FULLY BOOKED On the media: what does the future hold for Arab state media?

Talk April 13, 2011 7:00 PM

Videos that were circulated after the fall of President Hosni Mubarak showing state TV bosses being chased out of their offices and journalist strikes appeared to herald a new era in Egypt.

In Libya, hackers have attacked the state broacaster’s website and scenes of people throwing their shoes at the screen in a mark of disrespect are reported to have taken place in Libya as they did in Egypt and other countries where the media is regarded as an instrument of government.

The state-controlled TV channels, radio, newspapers and magazines were re-casting themselves as champions of radical change, while just days before the protestors in Tahrir Square had been ignored or denounced.

But can a leopard change its spots? Already there has been criticism of Egyptian broadcasters and newspapers for stirring up xenophobia and for remaining hostile to the pro-democracy movements.

What is required in order that a genuine revolution takes place in the media – not only in Egypt but in other countries where autocrats have used it to bolster their power? What happens in countries such as Iran where control of the media remains absolute?
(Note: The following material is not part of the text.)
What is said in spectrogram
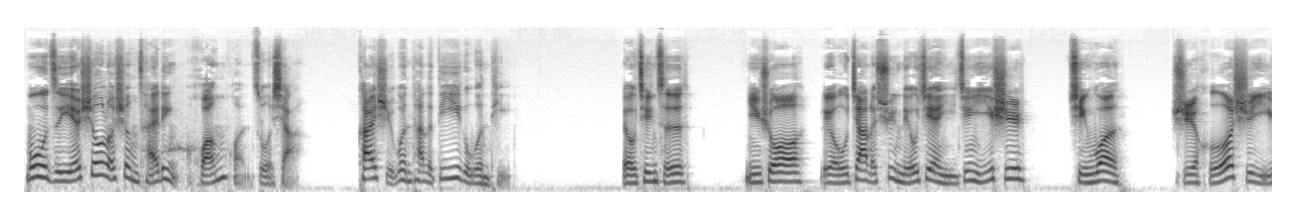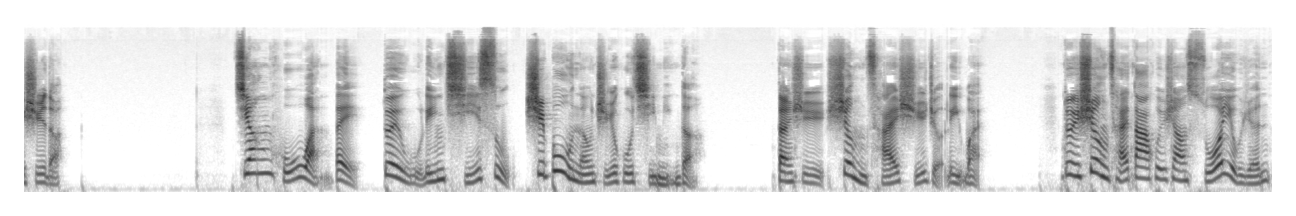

Join us at the Frontline Club when we will be discussing what the future holds for state media, the impact of channels such as Al Jazeera and BBC Arabic, and the ways that people are using the internet and other social media to circumvent that power.
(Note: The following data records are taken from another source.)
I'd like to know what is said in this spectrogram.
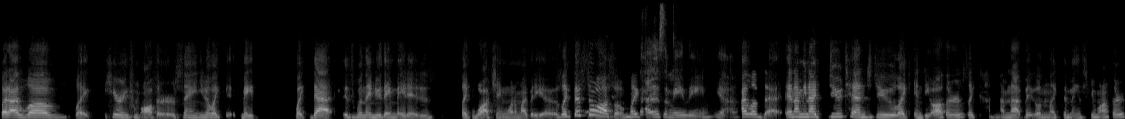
but I love like hearing from authors saying, you know, like it made like that is when they knew they made it is like watching one of my videos. Like that's so awesome. Like That is amazing. Yeah. I love that. And I mean I do tend to do like indie authors. Like Mhm. I'm not big on like the mainstream authors.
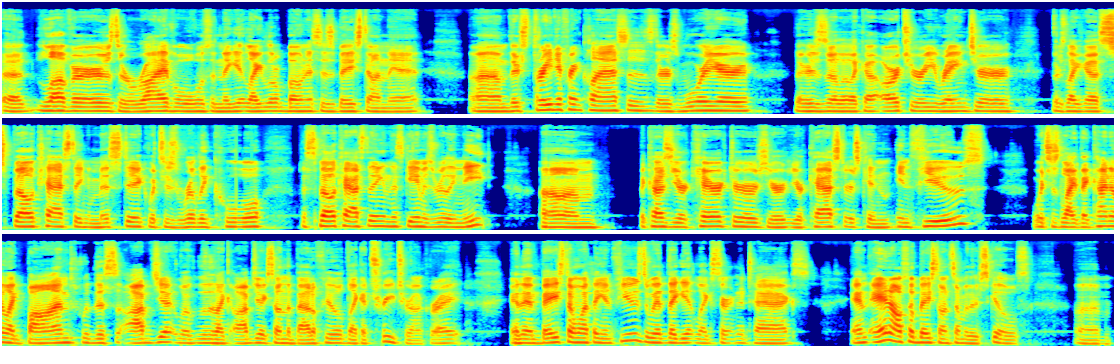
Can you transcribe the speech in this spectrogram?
uh, lovers or rivals, and they get like little bonuses based on that. Um, there's three different classes. There's warrior. There's uh like a archery ranger. There's like a spell casting mystic, which is really cool. The spell casting in this game is really neat. Um, because your characters, your your casters can infuse, which is like they kind of like bond with this object with, with like objects on the battlefield, like a tree trunk, right? And then based on what they infuse with, they get like certain attacks, and and also based on some of their skills. Um,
The discussion will be chaired by author and broadcaster Tom Fenton.


Faisal J. Abbas, London-based journalist, blogger and social commentator. He writes regularly for Huffington Post on Middle Eastern affairs and has worked with several leading Arab media outlets such as Asharq Al Awsat, where he established and edited the paper’s weekly ‘Media Supplement’, Al Hayat and Future Television of Lebanon;

Dina Matar, senior lecturer in Arab Media and Political Communication at SOAS;

Hugh Miles, award-winning investigative journalist specialising in the Middle East and North Africa, author of Al Jazeera: How Arab TV News Challenged the World and Playing Cards in Cairo and contributing editor of the American University in Cairo’s Centre for Television Journalism media journal;

Ayman Mohyeldin, Middle East-based correspondent for Al Jazeera English.


Picture credit: BRQ Network